- _Try it_
The expected result is the full listing, retyped exactly, without a single picture.
————
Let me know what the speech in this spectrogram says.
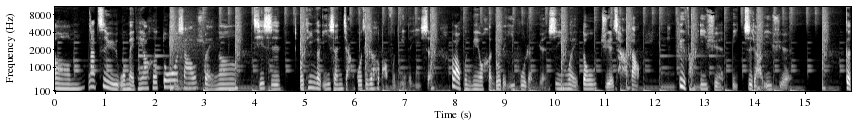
嗯，那至于我每天要喝多少水呢？其实我听一个医生讲过，这是贺宝福里面的医生。贺宝福里面有很多的医护人员，是因为都觉察到预防医学比治疗医学更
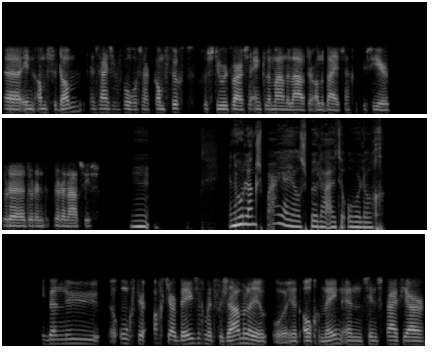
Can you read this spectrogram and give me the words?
uh, in Amsterdam. En zijn ze vervolgens naar kamp Vught gestuurd, waar ze enkele maanden later allebei zijn gefuseerd door de, door de, door de nazi's. Mm. En hoe lang spaar jij al spullen uit de oorlog? Ik ben nu uh, ongeveer acht jaar bezig met verzamelen in het algemeen. En sinds vijf jaar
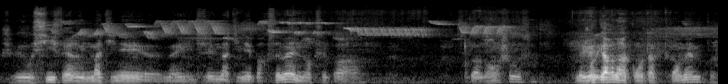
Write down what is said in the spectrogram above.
Je vais aussi faire une matinée, euh, mais une matinée par semaine, donc c'est pas, c'est pas grand chose. Mais je garde un contact quand même. Quoi.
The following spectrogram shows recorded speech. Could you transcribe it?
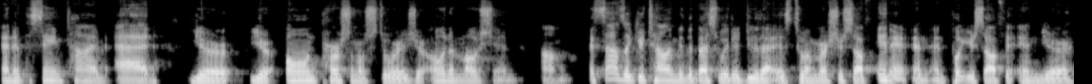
and at the same time add your your own personal stories, your own emotion, um, it sounds like you're telling me the best way to do that is to immerse yourself in it and, and put yourself in your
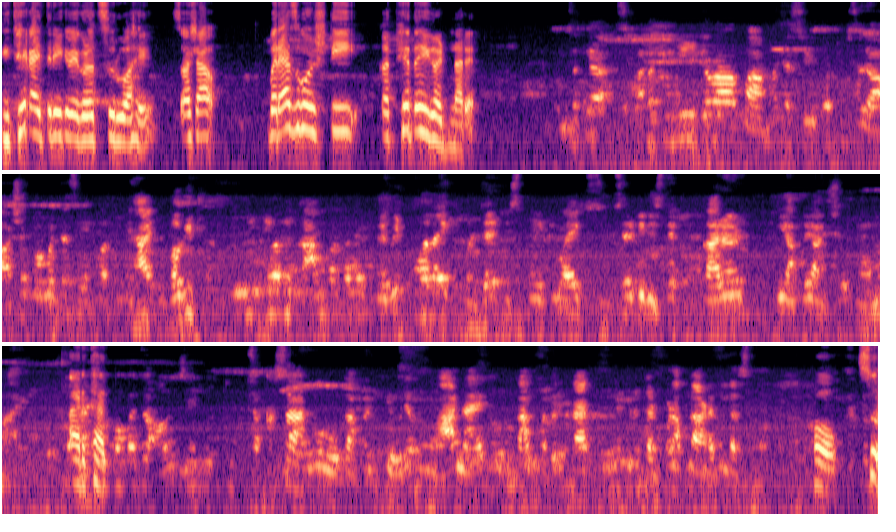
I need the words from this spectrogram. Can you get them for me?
तिथे काहीतरी एक वेगळंच सुरू आहे. सो अशा बऱ्याच गोष्टी कथेतही घडणार आहेत. ते अर्थात. कसा अनुभव होता एवढे मान आहे काम काय दडपण आपलं अडकलं असतं हो सु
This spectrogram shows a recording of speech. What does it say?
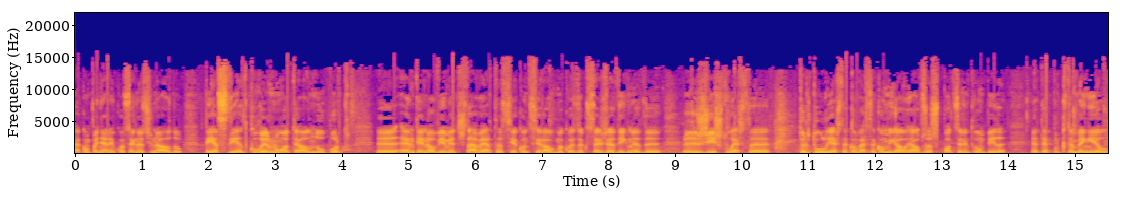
a acompanharem o Conselho Nacional do PSD, decorrer num hotel no Porto. A antena, obviamente, está aberta. Se acontecer alguma coisa que seja digna de registro, esta tertúlia, esta conversa com Miguel Relves pode ser interrompida, até porque também ele,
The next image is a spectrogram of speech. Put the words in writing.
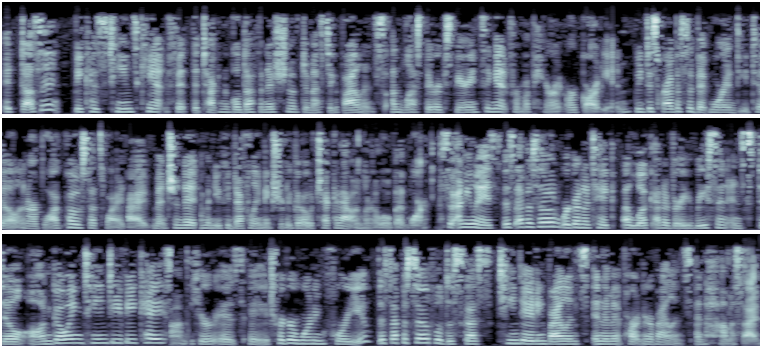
It doesn't because teens can't fit the technical definition of domestic violence unless they're experiencing it from a parent or guardian. We describe this a bit more in detail in our blog post. That's why I mentioned it. I mean, you can definitely make sure to go check it out and learn a little bit more. So anyways, this episode, we're going to take a look at a very recent and still ongoing teen DV case. Um, here is a trigger warning for you. This episode will discuss teen dating violence, intimate partner violence, and homicide.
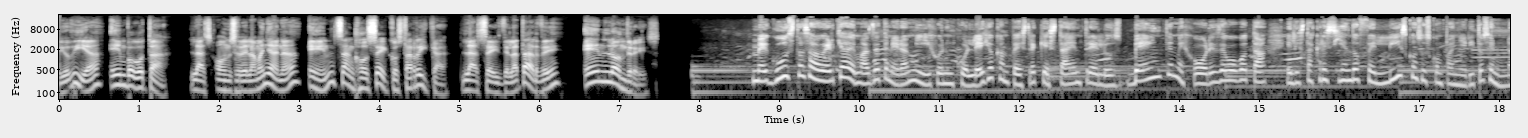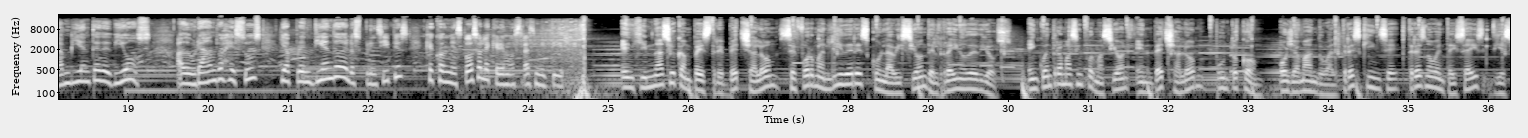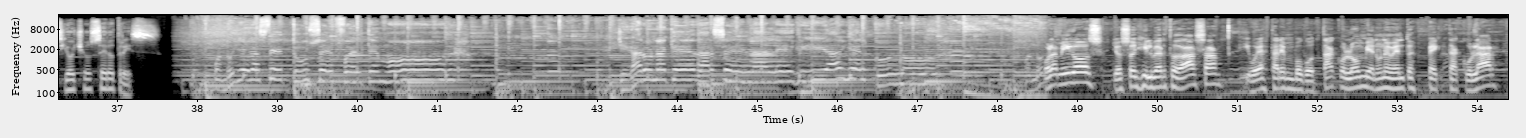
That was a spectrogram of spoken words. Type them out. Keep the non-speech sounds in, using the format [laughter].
mediodía en Bogotá, las 11 de la mañana en San José, Costa Rica, las 6 de la tarde en Londres. Me gusta saber que además de tener a mi hijo en un colegio campestre que está entre los 20 mejores de Bogotá, él está creciendo feliz con sus compañeritos en un ambiente de Dios, adorando a Jesús y aprendiendo de los principios que con mi esposo le queremos transmitir. En Gimnasio Campestre Bet Shalom se forman líderes con la visión del reino de Dios. Encuentra más información en betshalom.com o llamando al 315-396-1803. Cuando llegaste tú se fue el temor. Llegaron a quedarse la alegría y el color. Hola amigos, yo soy Gilberto Daza y voy a estar en Bogotá, Colombia en un evento espectacular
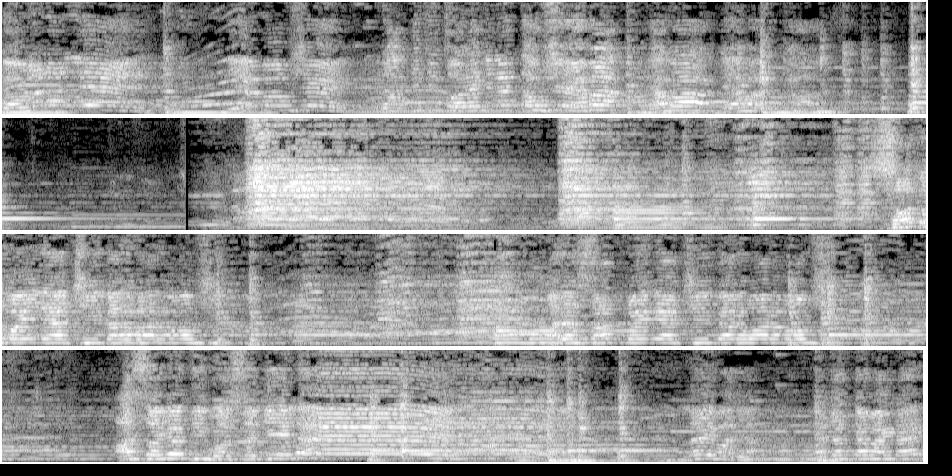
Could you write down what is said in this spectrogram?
गवळण आणले. ये मावशे रात्रीची चोऱ्याची नाही तवशे. हे बघ या बघ या बघ. महिन्याची गरवार मावशी. अरे सात महिन्याची गरवार मावशी. असं दिवस गेले. लय माझ्या ह्याच्यात काय वाईट आहे?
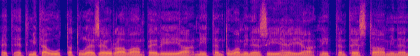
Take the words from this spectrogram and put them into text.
että et mitä uutta tulee seuraavaan peliin ja niiden tuominen siihen ja niiden testaaminen,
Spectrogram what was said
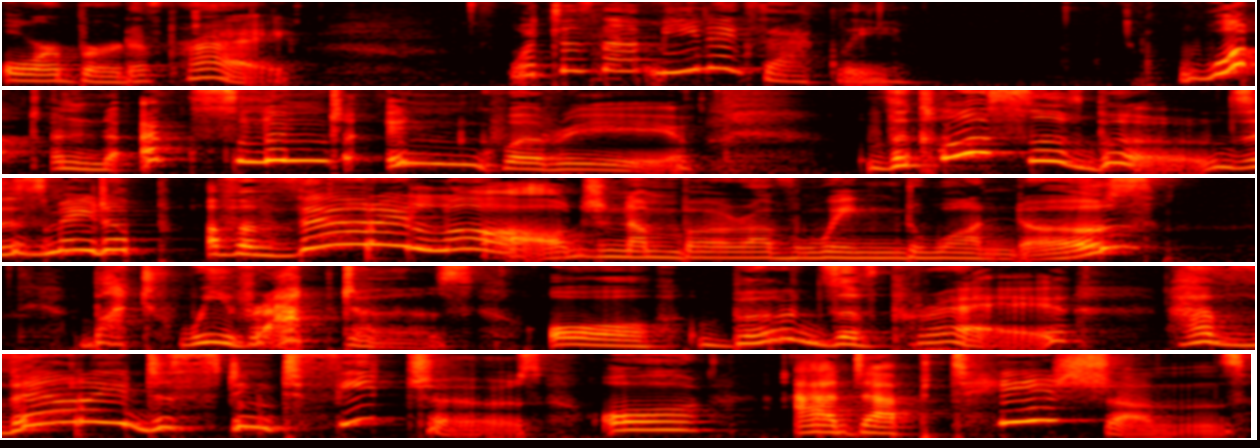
or bird of prey. What does that mean exactly? What an excellent inquiry. The class of birds is made up of a very large number of winged wonders. But we raptors, or birds of prey, have very distinct features or adaptations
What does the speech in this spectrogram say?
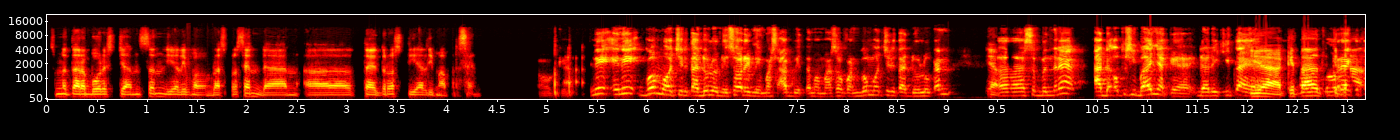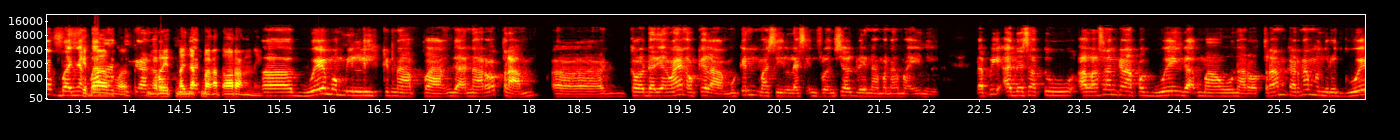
sementara Boris Johnson dia 15% dan eh, Tedros dia 5% Oke. Ini ini gue mau cerita dulu nih, sorry nih Mas Abid sama Mas Sofan. Gue mau cerita dulu kan. Yap. eh, Sebenarnya ada opsi banyak ya dari kita ya. Iya, kita Korea kita, kita banyak kita banget kan ngerit banyak banget orang nih. eh, gue memilih kenapa nggak naro Trump. Eh, kalau dari yang lain oke lah, mungkin masih less influential dari nama-nama ini. Tapi ada satu alasan kenapa gue nggak mau naro Trump karena menurut gue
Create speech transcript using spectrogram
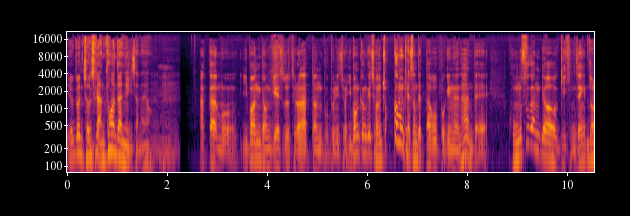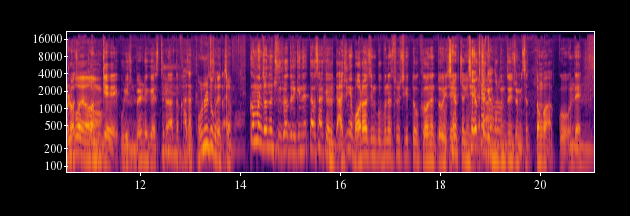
이건 전술이 안 통한다는 얘기잖아요. 음. 아까 뭐 이번 경기에서도 드러났던 부분이지만 이번 경기에 저는 조금은 개선됐다고 보기는 하는데 공수 간격이 굉장히 넓어요. 벌어졌던 게 우리 조별리그에서 드러났던 음. 가장 큰 오늘도 문제잖아요. 그랬죠. 뭐. 조금은 저는 줄어들긴 했다고 생각해요. 음. 나중에 멀어진 부분은 솔직히 또 그거는 또 어, 이제 체력적인 체력적인. 부분도 좀 있었던 것 같고 근데 음.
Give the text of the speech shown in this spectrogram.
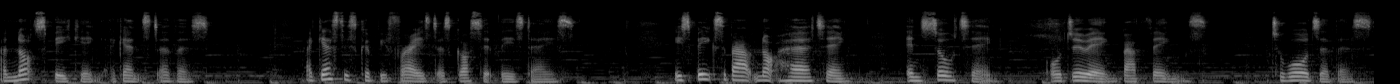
and not speaking against others. I guess this could be phrased as gossip these days. He speaks about not hurting insulting, or doing bad things towards others.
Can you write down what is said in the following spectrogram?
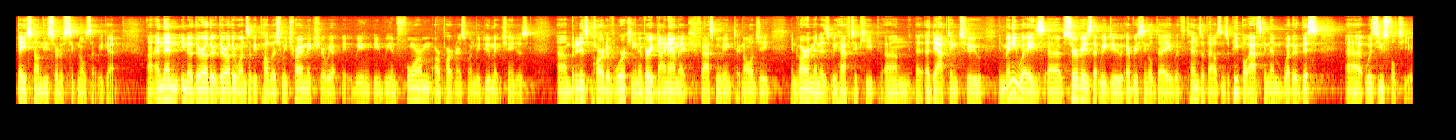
based on these sort of signals that we get. Uh, and then, you know, there are, other, there are other ones that we publish, and we try and make sure we, we, we inform our partners when we do make changes. Um, but it is part of working in a very dynamic, fast-moving technology environment as we have to keep um, adapting to, in many ways, uh, surveys that we do every single day with tens of thousands of people asking them whether this uh, was useful to you.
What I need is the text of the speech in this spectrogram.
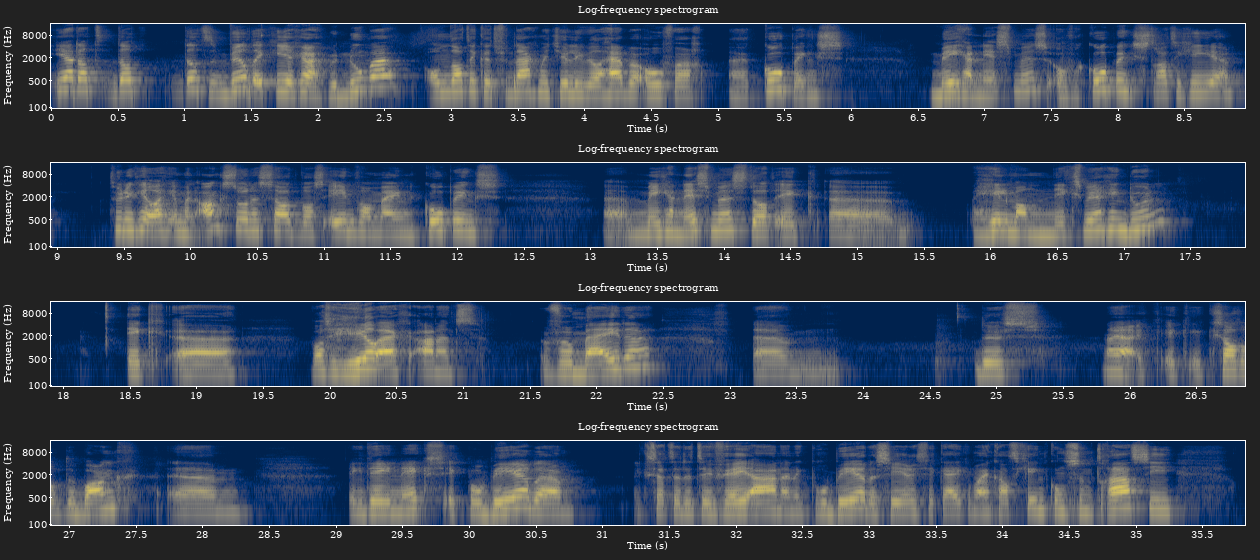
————
- _Task output_
Let me know what the speech in this spectrogram says.
嗯，那至于我每天要喝多少水呢？其实我听一个医生讲过，这是贺宝福里面的医生。贺宝福里面有很多的医护人员，是因为都觉察到预防医学比治疗医学更
Can you read this spectrogram and give me the words?
uh, in Amsterdam. En zijn ze vervolgens naar kamp Vught gestuurd, waar ze enkele maanden later allebei zijn gefuseerd door de, door de, door de nazi's. Mm. En hoe lang spaar jij al spullen uit de oorlog? Ik ben nu uh, ongeveer acht jaar bezig met verzamelen in het algemeen. En sinds vijf jaar
Write down what is said in the spectrogram above.
Je vais aussi faire une matinée, euh, mais une matinée par semaine, donc c'est pas, c'est pas grand chose. Mais je garde un contact quand même. Quoi.
The following spectrogram shows recorded speech. Could you transcribe it?
and at the same time add your your own personal stories, your own emotion, um, it sounds like you're telling me the best way to do that is to immerse yourself in it and, and put yourself in your
I need the words from this spectrogram. Can you get them for me?
तिथे काहीतरी एक वेगळंच सुरू आहे. सो अशा बऱ्याच गोष्टी कथेतही घडणार आहेत. ते अर्थात. कसा अनुभव होता एवढे मान आहे काम काय दडपण आपलं अडकलं असतं हो सु
This spectrogram shows a recording of speech. What does it say?
a acompanharem o Conselho Nacional do PSD, decorrer num hotel no Porto. A antena, obviamente, está aberta. Se acontecer alguma coisa que seja digna de registro, esta tertúlia, esta conversa com Miguel Relves pode ser interrompida, até porque também ele,
The next image is a spectrogram of speech. Put the words in writing.
It doesn't because teens can't fit the technical definition of domestic violence unless they're experiencing it from a parent or guardian. We describe this a bit more in detail in our blog post. That's why I mentioned it. I mean, you can definitely make sure to go check it out and learn a little bit more. So anyways, this episode, we're going to take a look at a very recent and still ongoing teen DV case. Um, here is a trigger warning for you. This episode will discuss teen dating violence, intimate partner violence, and homicide.
That was a spectrogram of spoken words. Type them out. Keep the non-speech sounds in, using the format [laughter].
mediodía en Bogotá, las 11 de la mañana en San José, Costa Rica, las 6 de la tarde en Londres. Me gusta saber que además de tener a mi hijo en un colegio campestre que está entre los 20 mejores de Bogotá, él está creciendo feliz con sus compañeritos en un ambiente de Dios, adorando a Jesús y aprendiendo de los principios que con mi esposo le queremos transmitir. En Gimnasio Campestre Bet Shalom se forman líderes con la visión del reino de Dios. Encuentra más información en betshalom.com o llamando al 315-396-1803. Cuando llegaste tú se fue el temor. Llegaron a quedarse la alegría y el color. Hola amigos, yo soy Gilberto Daza y voy a estar en Bogotá, Colombia en un evento espectacular
Could you write down what is said in this spectrogram?
गवळण आणले. ये मावशे रात्रीची चोऱ्याची नाही तवशे. हे बघ या बघ या बघ. महिन्याची गरवार मावशी. अरे सात महिन्याची गरवार मावशी. असं दिवस गेले. लय माझ्या ह्याच्यात काय वाईट आहे?
Take the words from this spectrogram and put them into text.
että et mitä uutta tulee seuraavaan peliin ja niiden tuominen siihen ja niiden testaaminen,
Spectrogram what was said
or bird of prey. What does that mean exactly? What an excellent inquiry. The class of birds is made up of a very large number of winged wonders. But we raptors, or birds of prey, have very distinct features or adaptations
What does the speech in this spectrogram say?
sementara Boris Johnson dia 15% dan eh, Tedros dia 5% Oke. Ini ini gue mau cerita dulu nih, sorry nih Mas Abid sama Mas Sofan. Gue mau cerita dulu kan. Yap. eh, Sebenarnya ada opsi banyak ya dari kita ya. Iya, kita Korea kita, kita banyak kita banget kan ngerit banyak banget orang nih. eh, gue memilih kenapa nggak naro Trump. Eh, kalau dari yang lain oke lah, mungkin masih less influential dari nama-nama ini. Tapi ada satu alasan kenapa gue nggak mau naro Trump karena menurut gue
Create speech transcript using spectrogram
이건 전술이 안 통한다는 얘기잖아요. 음. 아까 뭐 이번 경기에서도 드러났던 부분이지만 이번 경기에 저는 조금은 개선됐다고 보기는 하는데 공수 간격이 굉장히 넓어요. 벌어졌던 게 우리 조별리그에서 드러났던 음. 가장 큰 오늘도 문제잖아요. 그랬죠. 뭐. 조금은 저는 줄어들긴 했다고 생각해요. 음. 나중에 멀어진 부분은 솔직히 또 그거는 또 어, 이제 체력적인 체력적인. 부분도 좀 있었던 것 같고 근데 음.
Give the text of the speech shown in this spectrogram.
and not speaking against others. I guess this could be phrased as gossip these days. He speaks about not hurting insulting, or doing bad things towards others.
Can you write down what is said in the following spectrogram?
based on these sort of signals that we get. Uh, and then, you know, there are, other, there are other ones that we publish, and we try and make sure we, we, we inform our partners when we do make changes. Um, but it is part of working in a very dynamic, fast-moving technology environment as we have to keep um, adapting to, in many ways, uh, surveys that we do every single day with tens of thousands of people asking them whether this uh, was useful to you.
What I need is the text of the speech in this spectrogram.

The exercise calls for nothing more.